EXERCISE INSTRUCTIONS = Working from the top of the listing below, retype each line through the line containing "I'd like your", both included, with no pictures.

GIVEN RECORDS =
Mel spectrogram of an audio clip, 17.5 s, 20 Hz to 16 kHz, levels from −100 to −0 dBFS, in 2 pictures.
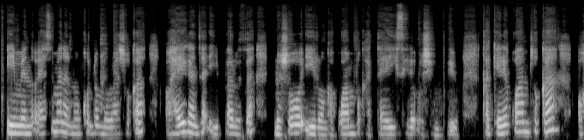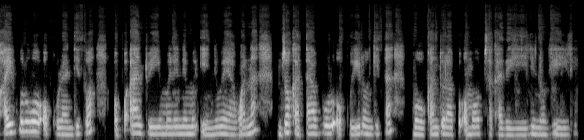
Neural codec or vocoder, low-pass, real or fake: none; 14.4 kHz; real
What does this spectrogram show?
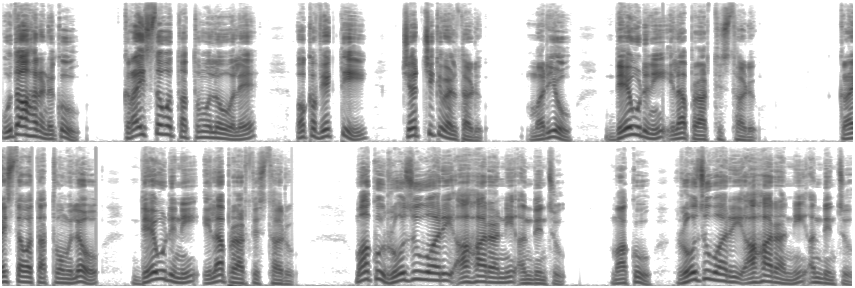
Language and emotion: Telugu, neutral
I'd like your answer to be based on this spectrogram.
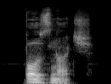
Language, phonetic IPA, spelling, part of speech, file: Polish, [ˈpɔznat͡ɕ], poznać, verb, Pl-poznać.ogg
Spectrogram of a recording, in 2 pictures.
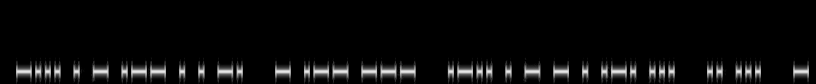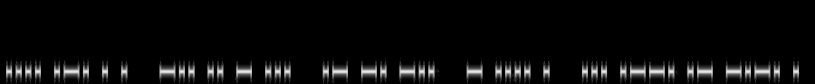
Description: Morse code, heard as a keyed tone, about 25 wpm, 600 Hz. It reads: BETWEEN TWO LETTERS IS THREE DITS AND THE SPACE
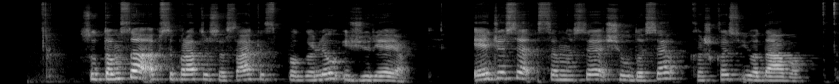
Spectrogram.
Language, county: Lithuanian, Vilnius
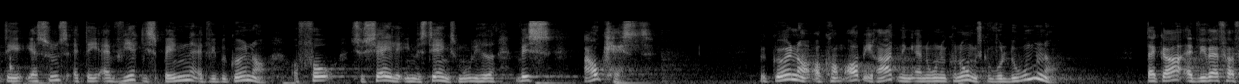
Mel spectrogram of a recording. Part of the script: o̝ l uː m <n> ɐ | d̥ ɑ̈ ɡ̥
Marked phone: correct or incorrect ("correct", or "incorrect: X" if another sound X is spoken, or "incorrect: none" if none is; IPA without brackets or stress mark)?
correct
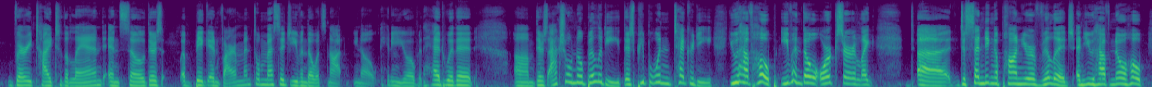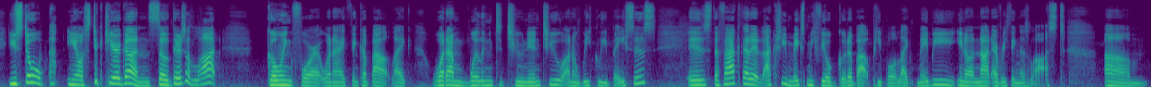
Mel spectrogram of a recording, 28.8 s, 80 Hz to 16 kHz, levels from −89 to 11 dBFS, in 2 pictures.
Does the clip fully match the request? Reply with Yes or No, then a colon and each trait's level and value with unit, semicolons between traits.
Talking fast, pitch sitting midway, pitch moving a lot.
Yes: fast, 215 wpm; medium, 175 Hz; wide, 6.5 semitones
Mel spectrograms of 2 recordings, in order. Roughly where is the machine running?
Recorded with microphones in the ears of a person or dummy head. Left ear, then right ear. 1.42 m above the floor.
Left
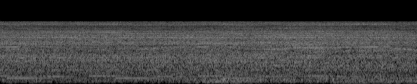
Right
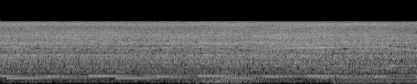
Right.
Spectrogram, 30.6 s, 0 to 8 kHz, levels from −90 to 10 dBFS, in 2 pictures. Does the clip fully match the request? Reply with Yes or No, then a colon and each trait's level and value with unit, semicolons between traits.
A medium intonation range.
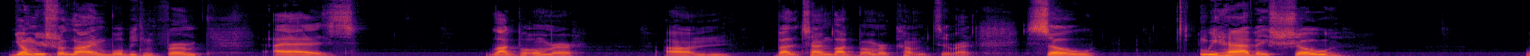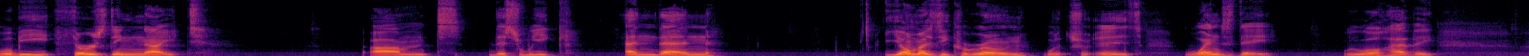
Yes: average, 4.4 semitones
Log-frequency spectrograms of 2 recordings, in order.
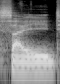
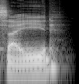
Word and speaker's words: Saidu: My first name is spelled S-A-I-D-U. And yeah, people are always thrown off by the U when they hear that it's Saeed.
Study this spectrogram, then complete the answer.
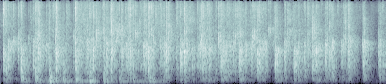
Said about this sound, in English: So please give a warm round of applause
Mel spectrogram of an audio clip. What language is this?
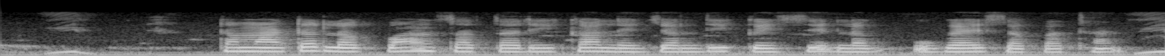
Chhattisgarhi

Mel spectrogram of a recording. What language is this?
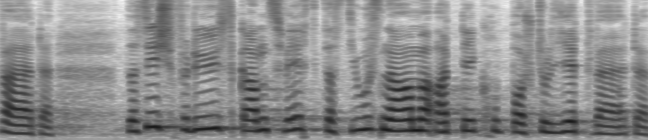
Swiss German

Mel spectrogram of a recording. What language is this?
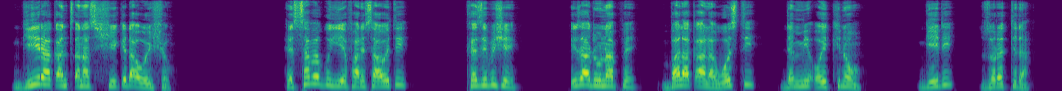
Gamo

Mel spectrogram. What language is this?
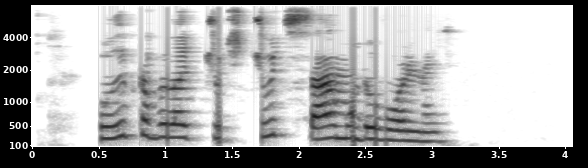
Russian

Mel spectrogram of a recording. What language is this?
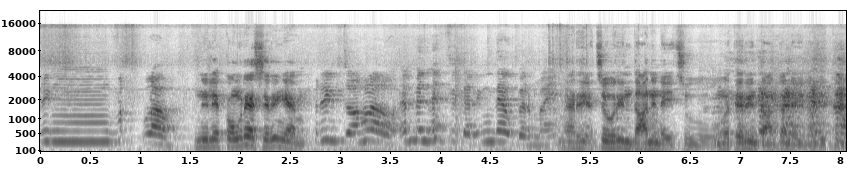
Thai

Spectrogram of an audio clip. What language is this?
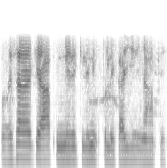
Urdu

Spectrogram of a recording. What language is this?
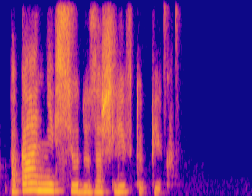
Russian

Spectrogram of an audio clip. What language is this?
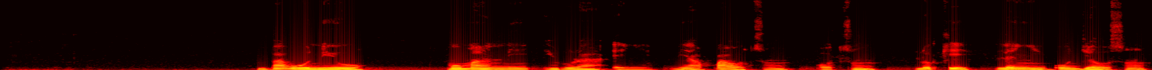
Yoruba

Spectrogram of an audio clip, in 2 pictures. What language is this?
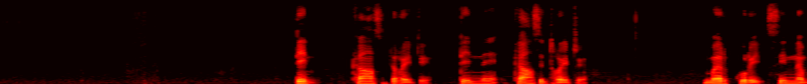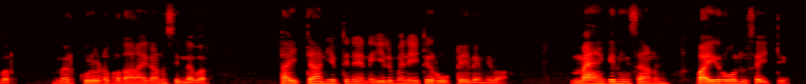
Malayalam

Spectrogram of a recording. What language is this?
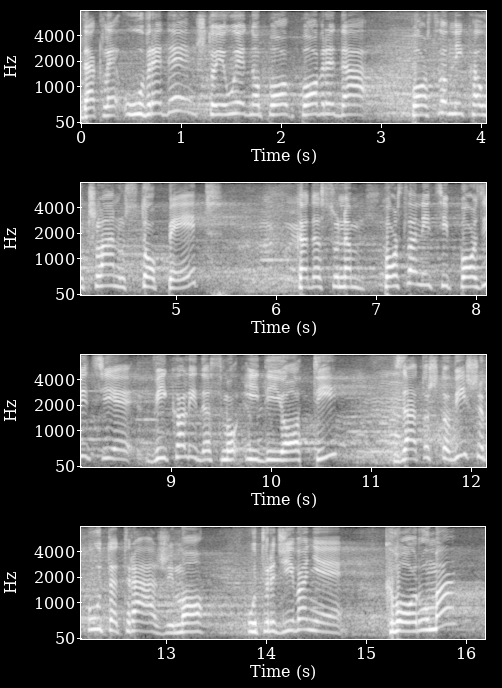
Serbian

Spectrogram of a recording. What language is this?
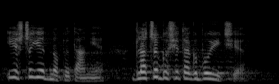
Polish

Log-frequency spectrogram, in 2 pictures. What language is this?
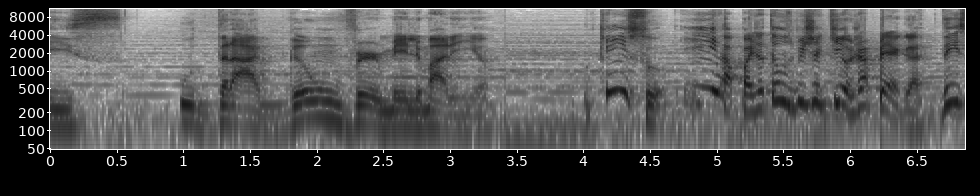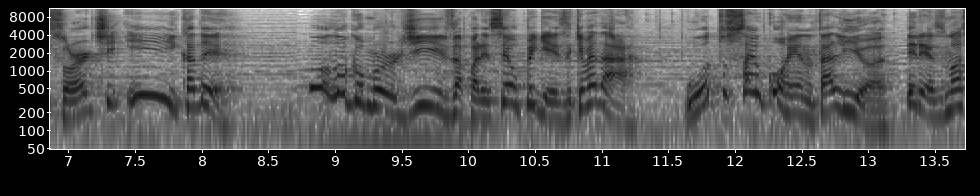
Portuguese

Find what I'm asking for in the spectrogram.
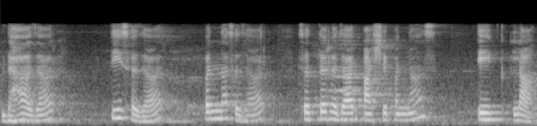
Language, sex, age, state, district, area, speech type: Goan Konkani, female, 45-60, Goa, Bardez, rural, spontaneous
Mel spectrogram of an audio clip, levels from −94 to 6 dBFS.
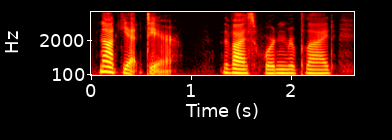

RESULT OF THIS EXERCISE =
Mel spectrogram of an audio clip, 17.5 s, 20 Hz to 16 kHz, levels from −100 to −0 dBFS, in 2 pictures.
Neural codec or vocoder, low-pass, real or fake: none; 14.4 kHz; real
What does this spectrogram show?
Language and emotion: Telugu, neutral
I'd like your answer to be based on this spectrogram.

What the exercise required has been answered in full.